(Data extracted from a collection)
--- START ---

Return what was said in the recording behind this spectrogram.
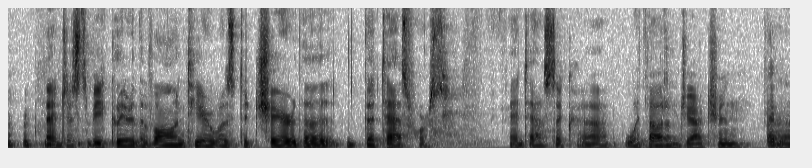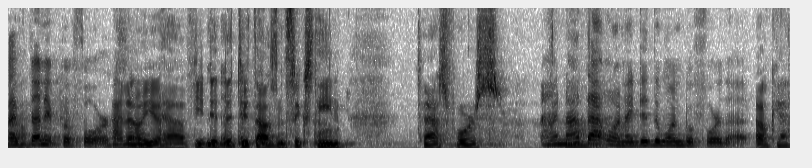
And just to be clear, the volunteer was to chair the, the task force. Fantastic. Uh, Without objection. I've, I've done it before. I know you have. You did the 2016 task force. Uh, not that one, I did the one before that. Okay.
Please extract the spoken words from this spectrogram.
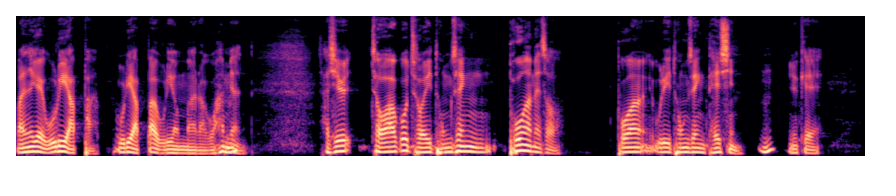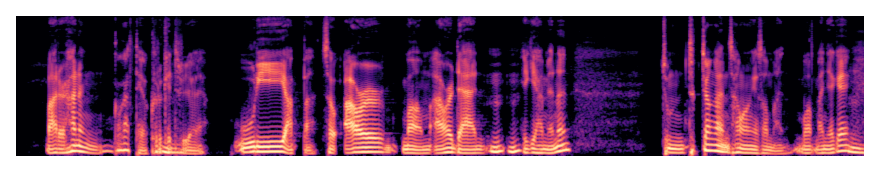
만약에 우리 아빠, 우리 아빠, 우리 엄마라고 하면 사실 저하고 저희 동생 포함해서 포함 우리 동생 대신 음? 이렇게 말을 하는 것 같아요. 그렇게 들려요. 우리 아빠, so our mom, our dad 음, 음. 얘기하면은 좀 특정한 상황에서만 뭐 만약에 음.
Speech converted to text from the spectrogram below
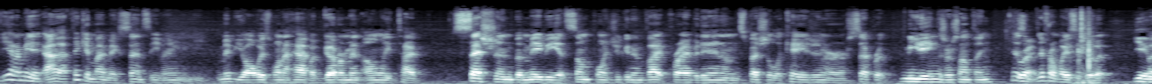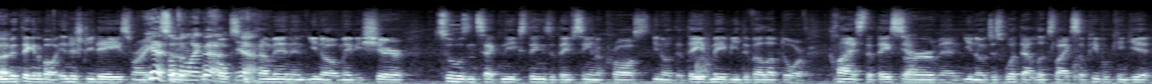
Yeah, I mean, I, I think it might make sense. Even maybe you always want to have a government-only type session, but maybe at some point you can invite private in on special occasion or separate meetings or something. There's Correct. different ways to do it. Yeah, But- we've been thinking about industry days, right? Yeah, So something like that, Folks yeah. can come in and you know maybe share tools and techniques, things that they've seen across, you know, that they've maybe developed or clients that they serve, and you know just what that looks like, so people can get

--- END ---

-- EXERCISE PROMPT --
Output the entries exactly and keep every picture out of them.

-- YOUR RESPONSE --
Return what was said in the recording behind this spectrogram.
And just to be clear, the volunteer was to chair the, the task force. Fantastic. Uh, Without objection. I've, I've done it before. I know you have. You did the 2016 task force. Uh, not that one, I did the one before that. Okay.
Please extract the spoken words from this spectrogram.
만약에 우리 아빠, 우리 아빠, 우리 엄마라고 하면 사실 저하고 저희 동생 포함해서 포함 우리 동생 대신 음? 이렇게 말을 하는 것 같아요. 그렇게 들려요. 우리 아빠, so our mom, our dad 음, 음. 얘기하면은 좀 특정한 상황에서만 뭐 만약에 음.
Speech converted to text from the spectrogram below
Yeah, I mean, I, I think it might make sense. Even maybe you always want to have a government-only type session, but maybe at some point you can invite private in on special occasion or separate meetings or something. There's Correct. different ways to do it. Yeah, But- we've been thinking about industry days, right? Yeah, So something like that, Folks yeah. can come in and you know maybe share tools and techniques, things that they've seen across, you know, that they've maybe developed or clients that they serve, and you know just what that looks like, so people can get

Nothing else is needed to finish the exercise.